Neuropsychological development in a child with early-treated congenital hypothyroidism as compared with her unaffected identical twin

in European Journal of Endocrinology
Restricted access

USD  $0.00
USD  $0.00

USD  $0.00
USD  $0.00

Abstract

Objective: Neonatal screening for congenital hypothyroidism (CH) prevents the serious neuropsychological features of CH, but the question remains whether intelligence and motor skills of CH children treated early are completely normal.

Design: In this report we describe the rare case of two genetically identical twins, only one of whom was affected by CH due to thyroid agenesis. L-Thyroxine (9 μg/kg body weight/day) therapy was initiated at 27 days of age and was adequate throughout the follow-up.

Methods: Neuropsychological evaluation was performed on the twins in parallel from 3 months to 8 years of age.

Results: The CH twin (NB) did not show major neuromotor impairments but, compared with the unaffected twin (EB), she had a slight delay in postural/motor achievements and in language development that completely disappeared at 8 years of age. On standardised tests of intelligence, NB was indistinguishable from control children but, compared with her twin, she had lower IQ scores in most testing occasions up to 7 years of age (NB = 108 vs EB = 115). School achievements of NB did not significantly differ from those of her classmates but, compared with her twin, she scored worse in writing, mechanical reading, verbal memory, and possibly in arithmetic.

Conclusions: Because the twins were genetically and phenotypically identical, were raised in the same environment, and received a similar education, it is concluded that hypothyroidism in utero and in the first neonatal month was responsible for the lower neuropsychological achievements of the CH twin. While foetal hypothyroidism is at present unavoidable, earlier diagnosis and initiation of treatment in neonates with CH are important and highly recommended.

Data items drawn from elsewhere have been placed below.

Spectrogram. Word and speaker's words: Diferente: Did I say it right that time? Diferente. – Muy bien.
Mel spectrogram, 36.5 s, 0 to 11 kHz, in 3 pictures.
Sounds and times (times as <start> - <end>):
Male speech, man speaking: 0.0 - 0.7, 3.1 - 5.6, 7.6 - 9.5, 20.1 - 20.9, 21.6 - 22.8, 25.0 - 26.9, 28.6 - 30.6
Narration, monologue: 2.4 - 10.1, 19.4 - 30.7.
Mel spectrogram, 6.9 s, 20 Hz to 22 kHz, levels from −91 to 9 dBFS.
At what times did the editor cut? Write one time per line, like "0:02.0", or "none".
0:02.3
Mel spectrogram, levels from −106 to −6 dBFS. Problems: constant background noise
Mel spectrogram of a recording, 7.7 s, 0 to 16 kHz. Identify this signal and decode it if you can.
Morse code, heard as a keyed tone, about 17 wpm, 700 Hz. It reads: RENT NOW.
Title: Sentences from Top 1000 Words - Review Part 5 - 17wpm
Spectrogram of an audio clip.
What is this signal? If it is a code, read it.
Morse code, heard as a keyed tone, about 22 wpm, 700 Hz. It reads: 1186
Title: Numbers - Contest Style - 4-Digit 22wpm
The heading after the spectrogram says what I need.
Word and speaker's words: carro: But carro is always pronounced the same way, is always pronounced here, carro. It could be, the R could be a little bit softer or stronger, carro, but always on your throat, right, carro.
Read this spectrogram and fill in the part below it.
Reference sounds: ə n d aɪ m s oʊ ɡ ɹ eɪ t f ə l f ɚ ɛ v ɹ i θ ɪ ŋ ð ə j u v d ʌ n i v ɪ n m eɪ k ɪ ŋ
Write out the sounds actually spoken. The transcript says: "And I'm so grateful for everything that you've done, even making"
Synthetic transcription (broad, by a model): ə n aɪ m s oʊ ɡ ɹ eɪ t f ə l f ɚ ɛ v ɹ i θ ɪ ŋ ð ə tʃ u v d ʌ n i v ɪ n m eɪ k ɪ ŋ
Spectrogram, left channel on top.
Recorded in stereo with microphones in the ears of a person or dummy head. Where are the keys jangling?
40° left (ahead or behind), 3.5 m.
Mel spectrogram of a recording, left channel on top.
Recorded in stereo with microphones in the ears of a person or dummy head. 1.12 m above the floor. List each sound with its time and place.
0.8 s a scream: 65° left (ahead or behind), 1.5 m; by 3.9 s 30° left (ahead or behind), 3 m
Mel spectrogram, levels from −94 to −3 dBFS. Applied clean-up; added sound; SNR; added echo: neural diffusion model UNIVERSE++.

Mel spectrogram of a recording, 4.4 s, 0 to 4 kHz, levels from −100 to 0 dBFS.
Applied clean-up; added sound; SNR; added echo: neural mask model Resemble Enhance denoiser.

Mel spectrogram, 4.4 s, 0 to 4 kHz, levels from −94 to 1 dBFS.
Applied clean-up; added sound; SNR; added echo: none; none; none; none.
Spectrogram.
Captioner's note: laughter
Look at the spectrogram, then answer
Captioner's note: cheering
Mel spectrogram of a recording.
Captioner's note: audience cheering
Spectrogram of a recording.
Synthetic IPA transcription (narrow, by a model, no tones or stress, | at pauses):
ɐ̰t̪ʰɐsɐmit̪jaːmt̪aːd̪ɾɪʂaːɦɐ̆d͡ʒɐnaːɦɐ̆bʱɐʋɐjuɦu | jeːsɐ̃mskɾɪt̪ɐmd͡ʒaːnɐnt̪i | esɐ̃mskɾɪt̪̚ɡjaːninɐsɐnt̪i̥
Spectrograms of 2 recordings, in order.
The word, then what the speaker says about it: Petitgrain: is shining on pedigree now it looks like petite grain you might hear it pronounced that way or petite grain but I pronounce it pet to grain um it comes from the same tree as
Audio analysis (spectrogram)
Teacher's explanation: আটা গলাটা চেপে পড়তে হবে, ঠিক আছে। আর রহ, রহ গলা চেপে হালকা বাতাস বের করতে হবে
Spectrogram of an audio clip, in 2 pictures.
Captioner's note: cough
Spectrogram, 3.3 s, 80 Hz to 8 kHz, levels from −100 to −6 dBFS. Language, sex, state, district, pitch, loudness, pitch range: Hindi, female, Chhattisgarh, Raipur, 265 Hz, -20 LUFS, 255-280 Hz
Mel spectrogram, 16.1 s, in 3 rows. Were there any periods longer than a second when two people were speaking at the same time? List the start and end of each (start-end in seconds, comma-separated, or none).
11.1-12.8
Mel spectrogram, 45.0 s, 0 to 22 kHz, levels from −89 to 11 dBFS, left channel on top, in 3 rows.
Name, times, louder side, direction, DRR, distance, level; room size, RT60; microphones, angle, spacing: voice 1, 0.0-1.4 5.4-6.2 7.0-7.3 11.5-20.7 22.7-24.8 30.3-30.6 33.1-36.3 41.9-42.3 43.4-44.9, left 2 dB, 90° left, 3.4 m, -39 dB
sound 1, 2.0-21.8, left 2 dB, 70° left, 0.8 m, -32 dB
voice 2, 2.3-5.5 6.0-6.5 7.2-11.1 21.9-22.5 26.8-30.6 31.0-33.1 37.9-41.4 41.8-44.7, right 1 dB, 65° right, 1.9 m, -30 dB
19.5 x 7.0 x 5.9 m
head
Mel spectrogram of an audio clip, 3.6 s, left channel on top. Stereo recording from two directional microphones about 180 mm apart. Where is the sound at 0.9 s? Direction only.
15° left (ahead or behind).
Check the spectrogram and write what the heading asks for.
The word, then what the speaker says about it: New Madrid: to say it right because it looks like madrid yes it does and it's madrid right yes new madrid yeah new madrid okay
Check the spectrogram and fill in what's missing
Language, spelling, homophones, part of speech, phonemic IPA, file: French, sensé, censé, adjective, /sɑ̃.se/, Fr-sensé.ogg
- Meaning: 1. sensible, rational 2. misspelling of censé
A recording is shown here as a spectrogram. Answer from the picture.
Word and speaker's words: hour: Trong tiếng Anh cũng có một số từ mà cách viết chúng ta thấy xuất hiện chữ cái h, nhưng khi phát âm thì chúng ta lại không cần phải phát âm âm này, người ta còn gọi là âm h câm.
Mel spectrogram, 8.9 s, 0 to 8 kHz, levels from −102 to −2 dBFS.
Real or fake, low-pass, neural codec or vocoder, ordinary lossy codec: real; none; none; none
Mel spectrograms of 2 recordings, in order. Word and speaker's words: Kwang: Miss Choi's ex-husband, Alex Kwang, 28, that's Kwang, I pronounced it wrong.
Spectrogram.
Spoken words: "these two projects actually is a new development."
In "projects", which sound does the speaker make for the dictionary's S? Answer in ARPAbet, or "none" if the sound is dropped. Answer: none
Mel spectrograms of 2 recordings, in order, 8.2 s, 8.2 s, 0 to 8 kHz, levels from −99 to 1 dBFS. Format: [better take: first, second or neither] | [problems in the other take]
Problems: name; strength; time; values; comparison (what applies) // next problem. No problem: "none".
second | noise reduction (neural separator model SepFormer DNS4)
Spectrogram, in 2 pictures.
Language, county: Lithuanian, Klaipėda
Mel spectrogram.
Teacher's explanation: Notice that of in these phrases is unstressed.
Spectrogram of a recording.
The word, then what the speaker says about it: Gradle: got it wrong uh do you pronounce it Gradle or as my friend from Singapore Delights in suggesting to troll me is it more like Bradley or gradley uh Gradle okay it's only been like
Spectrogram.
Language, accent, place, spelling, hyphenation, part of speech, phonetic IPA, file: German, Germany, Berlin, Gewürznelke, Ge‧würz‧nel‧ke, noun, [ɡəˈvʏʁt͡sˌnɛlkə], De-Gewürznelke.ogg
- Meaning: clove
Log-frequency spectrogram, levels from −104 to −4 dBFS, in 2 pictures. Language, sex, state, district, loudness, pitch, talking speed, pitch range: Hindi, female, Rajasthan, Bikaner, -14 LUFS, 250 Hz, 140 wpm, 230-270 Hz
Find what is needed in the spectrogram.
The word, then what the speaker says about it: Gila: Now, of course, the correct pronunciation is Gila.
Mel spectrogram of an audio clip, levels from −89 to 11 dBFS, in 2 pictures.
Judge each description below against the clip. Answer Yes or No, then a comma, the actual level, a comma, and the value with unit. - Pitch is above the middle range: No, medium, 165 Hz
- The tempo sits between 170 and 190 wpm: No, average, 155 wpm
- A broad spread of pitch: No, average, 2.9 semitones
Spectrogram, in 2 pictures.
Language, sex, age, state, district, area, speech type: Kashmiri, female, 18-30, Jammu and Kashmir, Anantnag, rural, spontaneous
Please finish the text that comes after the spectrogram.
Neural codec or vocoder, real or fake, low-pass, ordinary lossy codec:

European Journal of Endocrinology 136 100–104

 

     European Society of Endocrinology